Depuy Synthes facility ranked by World Economic Forum among best globally
The Depuy Synthes facility in Ringaskiddy, Co Cork, is one of nine named as the leading factories globally for embedding new technologies such as internet of things into modern production.
An Irish medical device manufacturing facility has been named as one of the top nine most advanced factories in the world due to its use of internet of things (IoT) technology.
The Depuy Synthes facility in Ringaskiddy, Co Cork, which produces replacement hip and knee joints, achieved the ranking for using the technology to make old machines talk to one another. The result has been a 10 per cent reduction in operating costs, and a 5 per cent drop in machine downtime.
The plant is one of nine named by the World Economic Forum (WEF) as the leading factories globally for embedding new technologies such as IoT into modern production. The facilities were selected from an initial list of more than 1,000 manufacturing companies based on their successful implementation of so-called “fourth industrial revolution” technologies.
Depuy Synthes, which employs more than 1,000 people at the Ringaskiddy plant, is a subsidiary of healthcare giant Johnson and Johnson. It manufactures orthopaedic products including hip and knee replacement joints.
The company first established operations in Cork in 1997. It carried out a €53.2 million expansion at the plant three years ago.
“The fourth industrial revolution doesn’t always mean newer, more expensive machines. Rather it can mean better communicating with and responding to the technologies you do have,” a spokesman for the WEF told The Irish Times.
“By implementing simple internet-of-things devices across a range of machines that were never intended to ‘talk’ to each other, the Depuy Synthes factory created real-time digital twins of its factory equipment to monitor performance,” he added.

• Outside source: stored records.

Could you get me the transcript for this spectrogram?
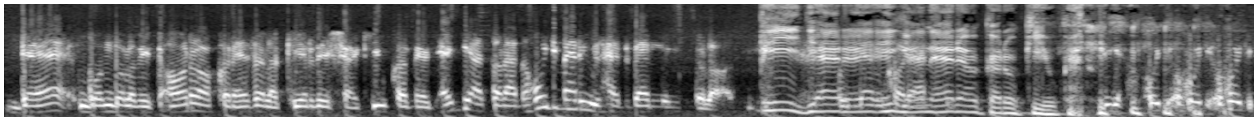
de gondolom itt arra akar ezzel a kérdéssel kiukadni, hogy egyáltalán hogy merülhet bennünk föl az? Így, erre, igen, karácsony. erre akarok kiukadni. Igen, hogy, hogy, hogy,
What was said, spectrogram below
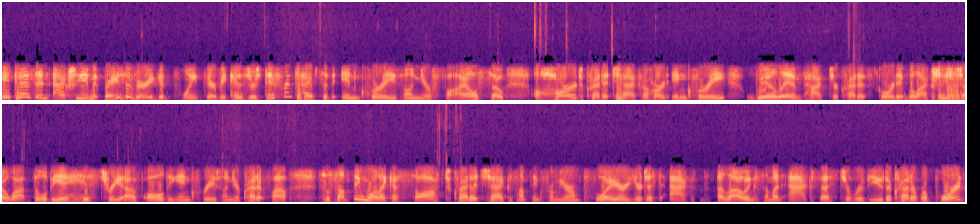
It does, and actually, you raise a very good point there because there's different types of inquiries on your file. So, a hard credit check, a hard inquiry, will impact your credit score, and it will actually show up. There will be a history of all the inquiries on your credit file. So, something more like a soft credit check, something from your employer, you're just act, allowing someone access to review the credit report.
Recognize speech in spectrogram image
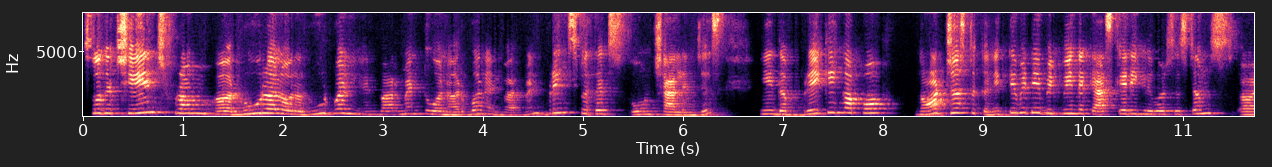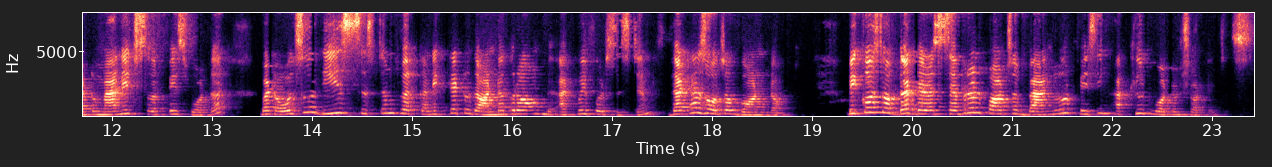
So the change from a rural or a urban environment to an urban environment brings with its own challenges. The breaking up of not just the connectivity between the cascading river systems uh, to manage surface water, but also these systems were connected to the underground aquifer systems. That has also gone down. Because of that, there are several parts of Bangalore facing acute water shortages.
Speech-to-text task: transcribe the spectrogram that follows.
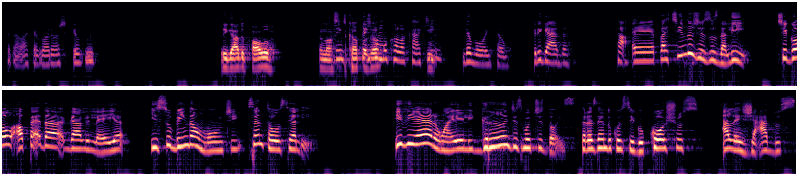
Espera lá que agora eu acho que eu me... Obrigado, Paulo. Para nossos Tem, tem como colocar aqui? Deu boa, então. Obrigada. Tá, é, partindo Jesus dali, chegou ao pé da Galileia e, subindo ao monte, sentou-se ali. E vieram a ele grandes multidões, trazendo consigo coxos, aleijados,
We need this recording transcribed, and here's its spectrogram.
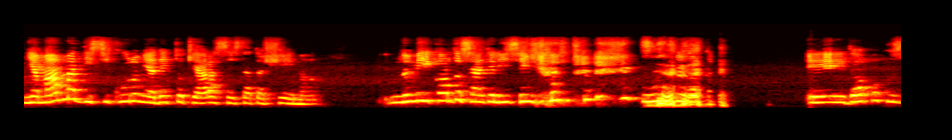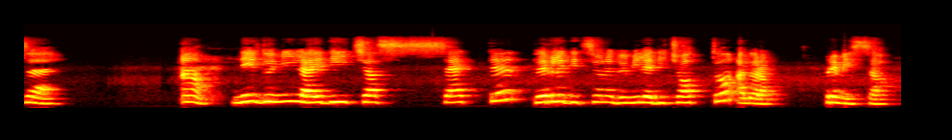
mia mamma di sicuro mi ha detto Chiara sei stata scema. Non mi ricordo se anche l'insegnante. comunque, e dopo cos'è? Ah, nel 2017, per l'edizione 2018, allora, premessa,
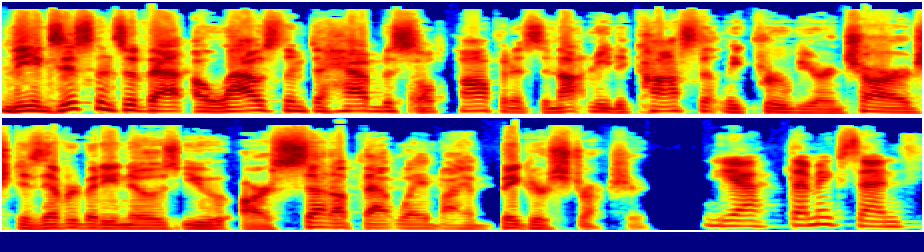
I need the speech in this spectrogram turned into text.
The existence of that allows them to have the self confidence to not need to constantly prove you're in charge because everybody knows you are set up that way by a bigger structure. Yeah, that makes sense.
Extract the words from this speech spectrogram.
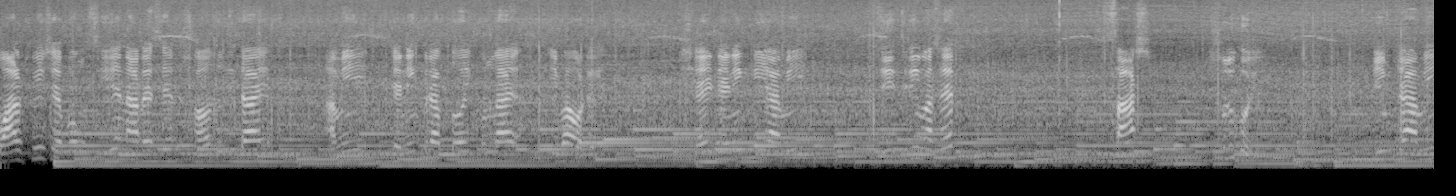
ওয়ার্ল্ড ফিশ এবং সিএনআরএস এর সহযোগিতায় আমি ট্রেনিং প্রাপ্ত হই খুলনায় ইভা হোটেলে। সেই ট্রেনিং নিয়ে আমি জি থ্রি মাসের চাষ শুরু করি। ডিমটা আমি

Depuy and the other companies whose factories have been rated by the forum, have all agreed to open their doors to other companies to share their experience of merging new technologies with older ones.
Previous studies by the forum have revealed that more than 70 per cent of businesses investing in technologies such as big-data analytics, artificial intelligence or 3D printing do not take the projects beyond pilot phase due to unsuccessful implementation strategies.